• Task directions: What should be copied is the stretch of entries below from the line with "From start to" up to and including the line with "Spectrogram transcript", exactly and without images.

• Data to examine:
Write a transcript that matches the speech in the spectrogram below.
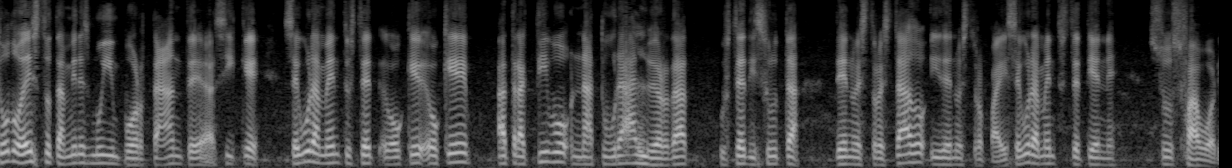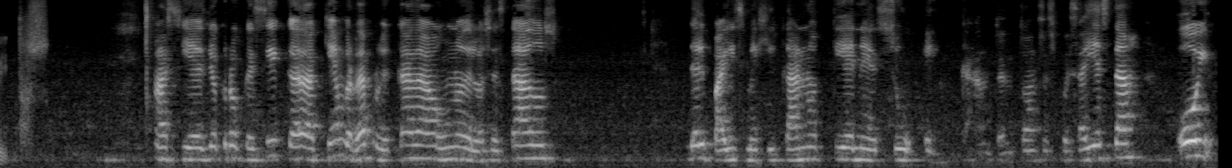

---

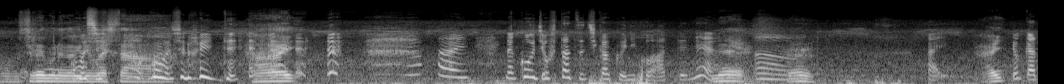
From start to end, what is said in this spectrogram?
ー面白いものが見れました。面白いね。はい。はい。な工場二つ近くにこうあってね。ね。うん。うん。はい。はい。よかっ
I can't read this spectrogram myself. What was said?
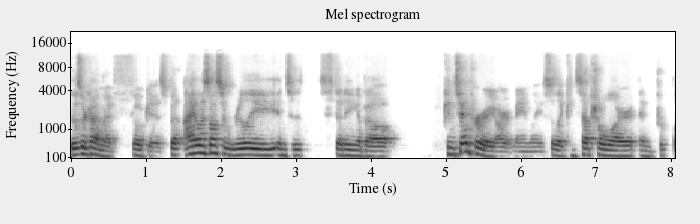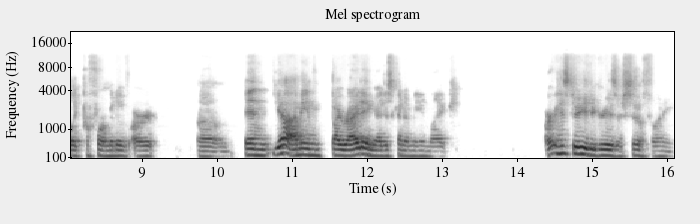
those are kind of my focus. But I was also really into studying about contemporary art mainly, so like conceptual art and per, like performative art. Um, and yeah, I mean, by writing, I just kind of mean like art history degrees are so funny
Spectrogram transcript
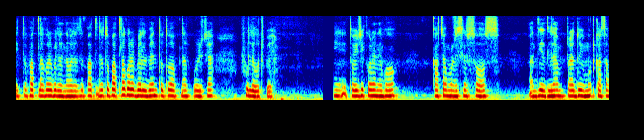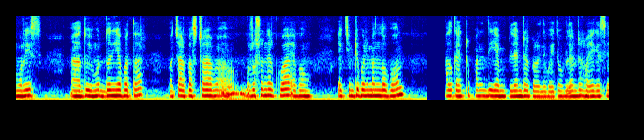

• Problem solution:
From start to end, what is said in this spectrogram?
ー面白いものが見れました。面白いね。はい。はい。な工場二つ近くにこうあってね。ね。うん。うん。はい。はい。よかっ
I can't read this spectrogram myself. What was said?
those are kind of my focus. But I was also really into studying about contemporary art mainly, so like conceptual art and per, like performative art. Um, and yeah, I mean, by writing, I just kind of mean like art history degrees are so funny
Spectrogram transcript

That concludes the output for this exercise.